In The Savages, Philip Seymour Hoffman and Laura Linney play a brother and sister -- Jon and Wendy Savage -- who must take on responsibility for their elderly father (Philip Bosco).
Dad has some form of dementia, and though he is more or less estranged from his adult children, they step up to find him a nursing home.
In the process, both Jon and Wendy must face their own diminished expectations and their inability to maintain relationships in their own lives. And they have to grow up, something their Peter Pan-ish names (like Jon and Wendy Darling, remember?) suggest they've been avoiding.
Wendy, for example, is a failed playwright with a boring day job.

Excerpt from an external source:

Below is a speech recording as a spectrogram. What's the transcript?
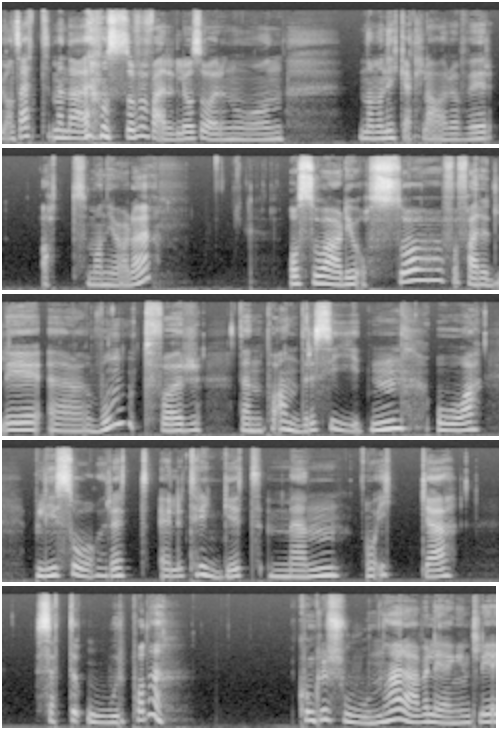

She steals office supplies and other people's medications, and she tells lies about herself to attract attention or appear more important. Her boyfriend is a married neighbour; the high hopes and low disappointments of her life are all captured in the way her small apartment is decorated.
Brother Jon, meanwhile, is a professor living in some sort of academic atmosphere in Buffalo. His house is a mess and his girlfriend has to leave the country for visa reasons -- and Jon won't marry her. Like his sister Wendy, Jon is leading a life quite different than the one he likely imagined for himself.
Together, Jon and Wendy go through the brutal process of getting their father into a care facility. They watch him deteriorate. They get to know the people who work at the nursing home, and they get to know each other better. They fight, they connect, they rewrite their own histories.
The Savages unfolds in a blend of humour and pathos, and the sibling scenes between Hoffman and Linney are generally inspired. None of the characters in the story is particularly attractive, which is a pleasant change, and the film has its fair share of brilliant moments. Overall, however, the storytelling is never fully engaging.
That may be because Hoffman and Linney seem to be engaged in a type of Pillsbury Act-Off, a thespian competition to see which of them can be more low affect and indie-underplayed. You can see how hard they're trying to seem as if they're not trying hard.
In the end, we were bored. In the end, it all seemed pretty trite. The Savages was first shown here during the Toronto film festival -- where movie fatigue is always a possibility -- and it seemed to be a real crowd pleaser. We weren't part of that crowd.
(This film is rated 14A)